It’s one thing to deliberately double-up on certain titles when better versions come along (besides, I find a pile of old/unwanted DVDs makes a nice place to hide all your Hsu Qi “modelling” discs and suchlike) but over the past year or so I’ve been increasingly troubled by the possibility of buying the same film again by accident.

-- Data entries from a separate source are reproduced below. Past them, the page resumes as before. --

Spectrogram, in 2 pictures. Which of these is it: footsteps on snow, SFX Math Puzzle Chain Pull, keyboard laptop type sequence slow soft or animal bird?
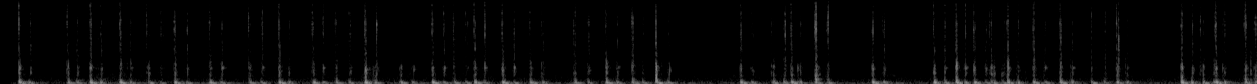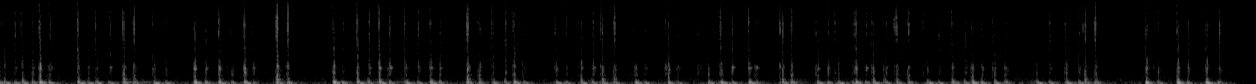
keyboard laptop type sequence slow soft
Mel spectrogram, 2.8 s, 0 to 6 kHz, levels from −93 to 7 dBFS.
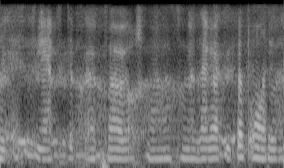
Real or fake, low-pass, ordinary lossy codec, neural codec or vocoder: fake; 5.4 kHz; AAC, 32 kbps; codec, 16 kHz, 1 kbps, FreqCodec, smaller model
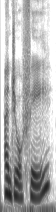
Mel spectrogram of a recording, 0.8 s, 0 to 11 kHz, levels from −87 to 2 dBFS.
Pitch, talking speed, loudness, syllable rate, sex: 190 Hz, 215 wpm, -16 LUFS, 4.4 syllables/s, female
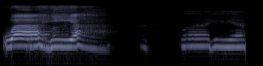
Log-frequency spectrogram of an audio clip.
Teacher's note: Iya, alirkan lagi rokhwa dan hamasnya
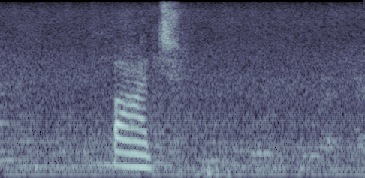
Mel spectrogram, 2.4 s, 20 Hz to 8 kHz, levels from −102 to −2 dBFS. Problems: constant background noise, low volume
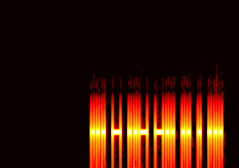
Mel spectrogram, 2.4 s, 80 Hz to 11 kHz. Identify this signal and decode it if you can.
Morse code, heard as a keyed tone, about 44 wpm, 700 Hz. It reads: STUDIES
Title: ES:S Suffix - Top 100 Words with Base Words 45wpm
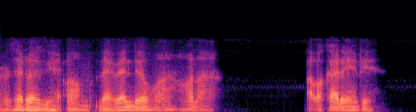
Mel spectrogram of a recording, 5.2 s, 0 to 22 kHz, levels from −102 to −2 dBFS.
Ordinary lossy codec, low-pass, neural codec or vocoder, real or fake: Opus, 24 kbps; 5.4 kHz; codec, 16 kHz in and 24 kHz out, 0.8 kbps, FocalCodec, streaming, 65536 codes; fake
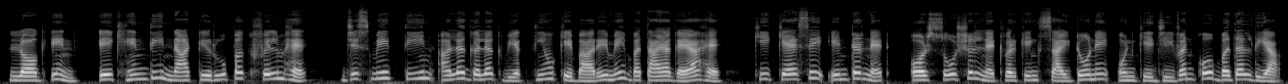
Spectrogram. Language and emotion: Hindi, neutral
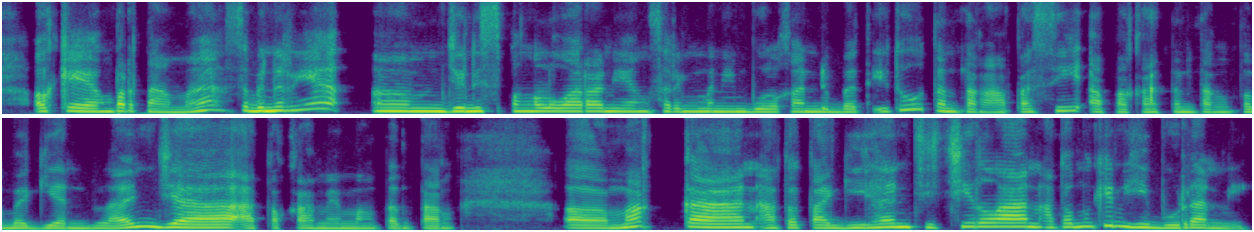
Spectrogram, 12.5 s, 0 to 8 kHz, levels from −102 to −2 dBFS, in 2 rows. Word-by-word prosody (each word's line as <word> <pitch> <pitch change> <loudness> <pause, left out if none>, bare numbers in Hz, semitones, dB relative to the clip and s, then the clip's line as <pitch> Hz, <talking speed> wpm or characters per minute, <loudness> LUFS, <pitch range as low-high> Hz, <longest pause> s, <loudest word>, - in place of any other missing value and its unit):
Oke 250 -2 0
yang 215 -1 +2
pertama, 220 - -2
sebenarnya, 280 +10 +3 0.2
mmm, 230 -2 +5
jenis 230 0 +4
pengeluaran 230 -1 +1
yang 215 -1 -1
sering 210 -2 -4
menimbulkan 200 0 -2
debat 190 -1 -5
itu 335 +11 -5
tentang 200 -8 -3
apa 195 -1 -7
sih? 255 +1 -5
Apakah 185 -1 -7
tentang 180 -1 -7
pembagian 175 -2 -5
belanja, 215 +3 +3
ataukah 175 +1 -8
memang 165 0 -7
tentang, 165 0 -7 0.5
eee, 180 -2 +1
makan 235 -2 +2
atau 190 +1 -5
tagihan, 195 +6 +1
cicilan, 270 +3 +2
atau 250 +3 -1
mungkin 280 +2 0
hiburan 200 -4 0
nih? - - -20
215 Hz, 150 wpm, -20 LUFS, 185-240 Hz, 0.5 s, mmm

Now this will probably only resonate with other fans of Hong Kong films as all of their English language titles seem to come from a vocabulary of only about 150 words. When browsing through lists I look at something like Shaolin Drunken Vole Vs The Evil Dead and I have to think to myself “have I got that?” It might be me getting older or something, but I’m not retaining the information as well as I used to. Next item on the list, Naked Cop 3 or whatever, and I’m sure I’ve got that. I even remember bits of it in my mind. But lo and behold, it’s nowhere to be seen and I realise I’ve been thinking about something else entirely. Likewise My Flying Auntie and We Love Deadly Dancing Millionaires. So I opt for the DVD version of Legendary Weapons of China as I haven’t upgraded from VHS yet…and then look up to see it on the shelf next to me. So I decide to quit while I’m ahead and have a lie down for a bit.
I’ve so far only bought the same film by accident once: Sammo Hung’s Spooky Encounters. For some reason, I thought it was going to be the sequel (which I soon discovered was called, rather confusingly I feel, Spooky Encounters 2). But as time goes on and the old grey cells disappear, it’s inevitable that this kind of thing is going to happen again sometime.
When it does, I hope I can be philosophical about it and think of it as just another ringer to help hide my pile of eastern nudeyness.